§ Dataset extract:
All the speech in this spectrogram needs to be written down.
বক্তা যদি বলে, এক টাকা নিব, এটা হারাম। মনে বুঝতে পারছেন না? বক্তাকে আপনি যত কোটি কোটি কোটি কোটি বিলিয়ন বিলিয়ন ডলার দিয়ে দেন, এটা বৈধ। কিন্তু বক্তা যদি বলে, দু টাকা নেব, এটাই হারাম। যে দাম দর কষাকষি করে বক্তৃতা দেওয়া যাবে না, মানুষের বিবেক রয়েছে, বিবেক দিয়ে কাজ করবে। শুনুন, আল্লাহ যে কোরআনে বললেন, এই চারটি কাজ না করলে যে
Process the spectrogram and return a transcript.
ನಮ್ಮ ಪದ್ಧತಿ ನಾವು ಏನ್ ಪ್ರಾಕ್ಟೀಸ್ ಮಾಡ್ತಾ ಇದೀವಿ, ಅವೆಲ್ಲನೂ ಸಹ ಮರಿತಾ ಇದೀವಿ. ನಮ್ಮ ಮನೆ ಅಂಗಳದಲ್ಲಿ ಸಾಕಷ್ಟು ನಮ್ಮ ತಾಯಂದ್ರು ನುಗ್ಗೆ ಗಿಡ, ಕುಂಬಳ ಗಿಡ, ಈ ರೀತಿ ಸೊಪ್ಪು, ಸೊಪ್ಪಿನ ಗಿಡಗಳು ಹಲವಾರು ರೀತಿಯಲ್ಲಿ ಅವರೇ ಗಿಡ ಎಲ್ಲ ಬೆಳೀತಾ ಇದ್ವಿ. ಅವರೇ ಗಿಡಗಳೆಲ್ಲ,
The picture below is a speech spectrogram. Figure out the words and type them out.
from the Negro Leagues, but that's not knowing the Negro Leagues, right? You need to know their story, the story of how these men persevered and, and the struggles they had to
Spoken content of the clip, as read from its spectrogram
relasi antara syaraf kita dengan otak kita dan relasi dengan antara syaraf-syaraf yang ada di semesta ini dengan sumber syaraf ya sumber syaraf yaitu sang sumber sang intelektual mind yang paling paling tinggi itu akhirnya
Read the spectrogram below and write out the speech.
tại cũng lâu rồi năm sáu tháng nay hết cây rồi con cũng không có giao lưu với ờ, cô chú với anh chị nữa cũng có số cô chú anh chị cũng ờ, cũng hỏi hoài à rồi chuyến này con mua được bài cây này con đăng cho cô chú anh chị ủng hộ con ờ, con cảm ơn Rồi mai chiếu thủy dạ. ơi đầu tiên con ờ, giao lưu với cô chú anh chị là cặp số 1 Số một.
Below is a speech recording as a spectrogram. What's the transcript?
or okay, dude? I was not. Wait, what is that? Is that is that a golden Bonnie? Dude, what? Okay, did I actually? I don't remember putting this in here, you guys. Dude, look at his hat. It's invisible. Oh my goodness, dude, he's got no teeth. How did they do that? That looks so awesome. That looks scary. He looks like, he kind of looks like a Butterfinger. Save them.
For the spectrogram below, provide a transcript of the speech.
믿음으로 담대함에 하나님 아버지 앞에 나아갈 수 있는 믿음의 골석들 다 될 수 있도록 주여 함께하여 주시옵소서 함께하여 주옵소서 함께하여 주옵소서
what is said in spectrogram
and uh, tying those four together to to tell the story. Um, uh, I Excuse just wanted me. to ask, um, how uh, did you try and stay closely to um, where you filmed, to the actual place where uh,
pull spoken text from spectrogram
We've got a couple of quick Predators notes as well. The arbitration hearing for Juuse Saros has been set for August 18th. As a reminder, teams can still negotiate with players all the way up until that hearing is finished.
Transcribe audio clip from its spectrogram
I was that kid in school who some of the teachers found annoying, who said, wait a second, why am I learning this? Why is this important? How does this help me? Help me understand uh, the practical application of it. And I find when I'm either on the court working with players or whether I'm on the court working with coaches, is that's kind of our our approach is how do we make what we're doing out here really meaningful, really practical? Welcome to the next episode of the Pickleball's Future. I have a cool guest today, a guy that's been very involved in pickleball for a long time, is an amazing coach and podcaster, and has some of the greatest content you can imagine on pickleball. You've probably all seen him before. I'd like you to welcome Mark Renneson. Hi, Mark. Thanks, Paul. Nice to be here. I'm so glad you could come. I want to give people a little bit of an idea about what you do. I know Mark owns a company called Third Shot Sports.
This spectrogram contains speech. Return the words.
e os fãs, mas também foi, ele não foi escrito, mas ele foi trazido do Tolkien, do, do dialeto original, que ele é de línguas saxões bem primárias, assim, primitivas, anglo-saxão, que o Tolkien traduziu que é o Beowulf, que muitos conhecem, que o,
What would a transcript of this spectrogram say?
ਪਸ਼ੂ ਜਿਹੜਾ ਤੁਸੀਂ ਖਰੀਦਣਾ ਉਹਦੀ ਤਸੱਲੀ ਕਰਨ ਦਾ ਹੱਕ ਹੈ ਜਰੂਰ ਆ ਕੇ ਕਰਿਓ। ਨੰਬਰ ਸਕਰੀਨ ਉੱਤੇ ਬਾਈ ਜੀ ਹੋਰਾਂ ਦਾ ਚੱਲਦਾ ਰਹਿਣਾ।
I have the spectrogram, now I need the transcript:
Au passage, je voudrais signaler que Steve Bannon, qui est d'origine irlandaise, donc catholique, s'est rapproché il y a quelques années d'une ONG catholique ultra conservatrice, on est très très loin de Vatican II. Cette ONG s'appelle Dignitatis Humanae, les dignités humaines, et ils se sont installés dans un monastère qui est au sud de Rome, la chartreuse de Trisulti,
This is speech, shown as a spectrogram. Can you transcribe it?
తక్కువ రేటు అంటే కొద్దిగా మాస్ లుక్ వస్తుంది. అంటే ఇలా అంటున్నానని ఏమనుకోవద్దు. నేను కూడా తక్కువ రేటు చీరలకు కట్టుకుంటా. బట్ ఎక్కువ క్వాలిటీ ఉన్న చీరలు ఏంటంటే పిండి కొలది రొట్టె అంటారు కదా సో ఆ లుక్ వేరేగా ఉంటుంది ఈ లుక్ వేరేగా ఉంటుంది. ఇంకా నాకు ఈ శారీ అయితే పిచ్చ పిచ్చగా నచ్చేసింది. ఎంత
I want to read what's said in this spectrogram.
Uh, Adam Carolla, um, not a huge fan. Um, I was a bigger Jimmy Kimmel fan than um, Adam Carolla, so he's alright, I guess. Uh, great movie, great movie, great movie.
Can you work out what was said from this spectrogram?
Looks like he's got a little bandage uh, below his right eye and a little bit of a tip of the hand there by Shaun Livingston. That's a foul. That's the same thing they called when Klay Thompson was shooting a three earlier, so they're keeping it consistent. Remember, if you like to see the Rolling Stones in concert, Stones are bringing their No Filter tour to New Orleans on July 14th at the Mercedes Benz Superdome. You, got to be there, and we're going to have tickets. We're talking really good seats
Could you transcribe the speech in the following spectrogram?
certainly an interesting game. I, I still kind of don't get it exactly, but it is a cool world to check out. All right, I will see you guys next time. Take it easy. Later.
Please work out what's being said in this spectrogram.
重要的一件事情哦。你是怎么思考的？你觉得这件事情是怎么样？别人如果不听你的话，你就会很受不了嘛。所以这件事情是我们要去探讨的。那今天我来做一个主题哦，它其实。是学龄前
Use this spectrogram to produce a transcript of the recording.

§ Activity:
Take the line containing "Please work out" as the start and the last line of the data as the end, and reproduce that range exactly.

§ Solution to this problem:
Please work out what's being said in this spectrogram.
重要的一件事情哦。你是怎么思考的？你觉得这件事情是怎么样？别人如果不听你的话，你就会很受不了嘛。所以这件事情是我们要去探讨的。那今天我来做一个主题哦，它其实。是学龄前
Use this spectrogram to produce a transcript of the recording.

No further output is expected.